The Fear The Walking Dead storyline allows for opportunities to learn more about the cause of the outbreak, along with insights into what the virus actually is and how to combat it. Even with all the content surrounding The Walking Dead brand, there’s still precious little information regarding how the infection actually originated.
While conspiracy theories abound, only Robert Kirkman knows for sure what the singular event was that caused the epidemic. Captain Kirkman insists it’s really not important what caused the outbreak; what matters is how it forces the characters to adapt and change, for better or worse, to what has happened to them. Outside of (non-canon) Walking Dead episodes from season one that focus on the Center for Disease Control, very little has been created to explain how this virus was released on the world. Even so, there have been hints dropped in FTWD, and fans of the franchise can look forward to more glimpses in the future.
The visual differences between TWD and FTWD are significant; for instance, the walkers in FTWD are radically different from those of TWD. Series co-creator Dave Erickson (pictured above with Kim Dickens) takes pains to ensure that the walkers are much closer to being fully human, having not decayed nearly as much in such a short period of time. This changes the dynamic of the violence dramatically, as the violent crime so common in any major city takes on a much darker cast.
The creative team also wanted to really nail the fall of a huge metropolis in a way that could never have worked in TWD’s rural Georgia backdrop. The glitz and glamour of L.A.’s perfect setting and perfect people is deep in the background of FTWD, which focuses more on the working class families of the City of Angels’ suburbs. In the words of Executive Producer Adam Davidson:
I never saw the L.A. I knew represented on screen—it was always glamorous, glitzy, Beverly Hills, people with perfect features. When I walk out the door, I see cracks in the asphalt. When I was growing up, Santa Monica was not a place you went to; what is now the 3rd Street Promenade is where derelicts lived. High schools looked like prisons. My take on the show is, this is a flawed world to begin with. People are struggling to get by, sinks are broken, nothing works, we all have these aspirations and we’re stuck here. And now you’re going to add zombies to all of this?

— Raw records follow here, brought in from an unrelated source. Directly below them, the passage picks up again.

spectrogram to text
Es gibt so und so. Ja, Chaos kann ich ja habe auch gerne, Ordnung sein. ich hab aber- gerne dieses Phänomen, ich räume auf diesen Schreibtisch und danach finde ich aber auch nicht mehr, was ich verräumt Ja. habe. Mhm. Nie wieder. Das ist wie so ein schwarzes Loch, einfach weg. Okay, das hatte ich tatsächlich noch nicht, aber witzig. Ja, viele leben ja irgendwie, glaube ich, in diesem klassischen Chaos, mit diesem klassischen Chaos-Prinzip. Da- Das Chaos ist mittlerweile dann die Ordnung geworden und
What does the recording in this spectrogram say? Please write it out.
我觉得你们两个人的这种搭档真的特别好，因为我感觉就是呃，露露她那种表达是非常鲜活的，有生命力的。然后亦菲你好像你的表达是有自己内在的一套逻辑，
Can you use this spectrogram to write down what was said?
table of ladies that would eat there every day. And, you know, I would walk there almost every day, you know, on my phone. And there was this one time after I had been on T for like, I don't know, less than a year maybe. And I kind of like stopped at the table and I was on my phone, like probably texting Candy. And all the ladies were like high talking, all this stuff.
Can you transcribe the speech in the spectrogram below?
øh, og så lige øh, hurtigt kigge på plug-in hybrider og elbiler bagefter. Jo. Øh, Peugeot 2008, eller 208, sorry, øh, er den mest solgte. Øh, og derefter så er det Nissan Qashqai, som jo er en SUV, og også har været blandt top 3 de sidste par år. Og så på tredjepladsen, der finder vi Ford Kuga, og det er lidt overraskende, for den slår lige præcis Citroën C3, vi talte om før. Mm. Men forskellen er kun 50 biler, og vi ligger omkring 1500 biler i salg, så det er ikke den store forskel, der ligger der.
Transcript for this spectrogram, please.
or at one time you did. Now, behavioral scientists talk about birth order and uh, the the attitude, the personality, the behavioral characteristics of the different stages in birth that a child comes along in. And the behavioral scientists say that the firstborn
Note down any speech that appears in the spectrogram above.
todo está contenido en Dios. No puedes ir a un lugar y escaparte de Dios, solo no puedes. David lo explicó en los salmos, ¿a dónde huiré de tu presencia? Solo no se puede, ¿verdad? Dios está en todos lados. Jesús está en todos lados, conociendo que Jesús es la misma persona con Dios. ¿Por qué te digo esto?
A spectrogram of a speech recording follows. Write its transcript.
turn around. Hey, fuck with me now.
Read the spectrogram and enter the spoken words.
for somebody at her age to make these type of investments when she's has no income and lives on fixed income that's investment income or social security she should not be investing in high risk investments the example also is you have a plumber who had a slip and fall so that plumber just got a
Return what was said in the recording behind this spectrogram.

There is a palpable buzz going on among diehard fans of the Walking Dead franchise regarding the next installment of the fledgling spinoff. Perhaps despite themselves, people have grown to care about the unique West Coast characters and sensibilities of Fear The Walking Dead. A show that gets closer to finding its groove with every episode, FTWD is remaining true to the vision that Robert Kirkman developed. The idea of a “zombie movie that never ends” is intriguing and open to endless interpretations and takes on the subject.
The prevailing rule of the TWD universe is that no one in this world is ever really safe, and death can come for anyone at anytime, regardless of the role they played. Fans of the brand are anticipating the aftermath of the violent, painful climax of last season. How will Travis and Maddie gather up what’s left of their lives and their love and move forward? The side stories with Nick and Ofelia are getting better as they go, and Victor Strand remains a random element capable of doing anything at anytime. The wild card of the Walking Dead franchise has unlimited potential, and we can't wait to see where the spinoff takes us in 2017.
Are you a fan of Fear The Walking Dead? Do you have a compelling case for non-show-watchers to hop on board? Tell us about it in the comments, and stay with Screen Rant for more information regarding season three once a released date is confirmed!